We have all had difficulty testing diodes in-circuit. Most DMM’s have a diode Vf function that measures forward drop, but what is the normal voltage drop? Analog VOM’s attempt to measure resistance of diodes, but measure a different value on each ohmmeter range. Unfortunately, the interpretation of the measurements is subjective because of differences in diodes, non-linearity in diodes as well as differences in test equipment. This little exercise will help you to understand the issues and learn more about your VOM or multimeter. You may then generate your own “Handy Reference Sticker” to place on your test instrument for future reference. I hope you learn as much and have as much fun as I did.
This exercise requires two meters—one the DUT (device under test) and another to measure current. On the Vf function and/or ohmmeter function, determine how much current is delivered by the meter. Measure this via the 2nd meter set for measuring mA. Record this measurement on each range or function and insert the data on the Excel spreadsheet—replace my data.
Open circuit voltage
Do the same for open-circuit voltage and record the data. Also note the polarity of the voltage—while 99% of meters use the red lead for positive & black for negative, a few do not, and this can be a real confusion factor. I believe (correct me if I am wrong) that some old Triplett meters have reverse polarity on the ohmmeter function.
Why measure the voltage? The open circuit voltage tells you immediately, if this function can be used for testing higher voltage drop devices such as LEDs which require as much as 3V to turn on. Also, this DC voltage can be used at times for signal injection for experimenting or testing.
Gather together a few miscellaneous diodes and rectifiers.
I chose the following:
Measure the forward voltage drop and/or the resistance in each ohmmeter range. Resistance measurements with a digital multimeter may not produce coherent results on all ranges. Meters that have auto-ranging often cannot resolve the non-linear resistance of a diode and thus generate strange readings. Record data on the spreadsheet.
About the spreadsheet
This spreadsheet is for graphical display of data rather than calculations—this will give you experience with formatting Excel data. The tables may be formatted and printed as desired to produce an informative little “Handy Reference Sticker.” Not all information lends itself easily to a table, so be imaginative in working out the best layout—not all info has to be used. After printing, the little table may be cut out and taped to the instrument via transparent box sealing tape. All the better if you have adhesive backed stickers at hand.

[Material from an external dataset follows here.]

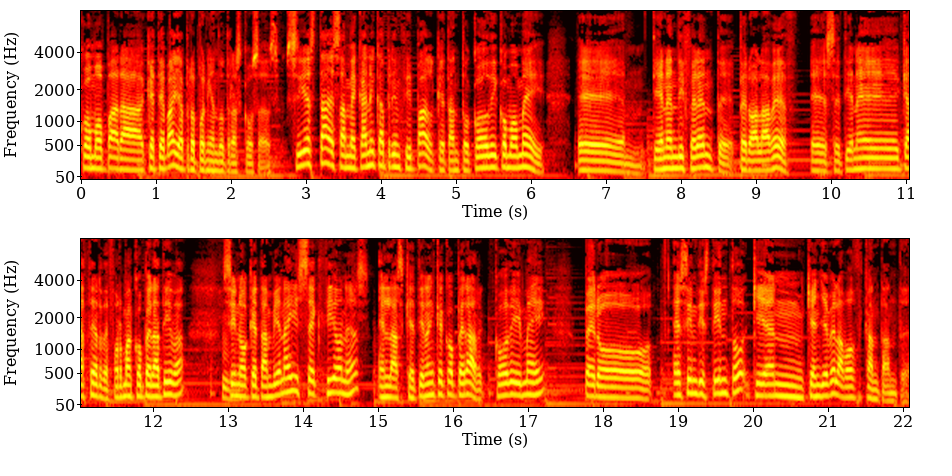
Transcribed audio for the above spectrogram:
como para que te vaya proponiendo otras cosas. Si está esa mecánica principal que tanto Cody como May eh, tienen diferente, pero a la vez eh, se tiene que hacer de forma cooperativa, sino que también hay secciones en las que tienen que cooperar Cody y May, pero es indistinto quién, quién lleve la voz cantante.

I did three meters—Radio Shack DMM, Simpson 260 and Inexpensive MU113. I gave up attempting to get a useful matrix on the MU113 as you can see on the convoluted results.
Armed with this troubleshooting tool, you will now know how to interpret your in-circuit Vf or resistance measurements. Is Vf or forward resistance reasonably close to what is expected? Then reverse the test probes to see if there is substantial difference thus indicating rectifier action.
Testing germanium diodes
If you have an analog VOM, you may be surprised how high the short circuit current is on the Rx1 range. Mine runs 120mA. Note that this is sufficient current to destroy a sensitive germanium diode—avoid using this range in this case.
Reverse leakage testing
Reverse leakage may be measured only after removing the component from the circuit board because shunt resistances abound in almost all circuits. Good silicon rectifiers and diodes should have, for all practical purposes, infinite resistance. On analog VOMs, any movement on the Rx10K range indicates abnormal leakage. With germanium and schottky diodes, leakage is to be expected. In this case, leakage current must be checked against manufacturer’s specifications rather than depending upon resistance readings.
Generally failures are short circuit and are easy to check. Leaky diodes and rectifiers take more patience. Open signal diodes are common, but silicon rectifiers are generally shorted. One exception is bridge rectifiers where poor quality internal interconnects are often subject to open circuit failure.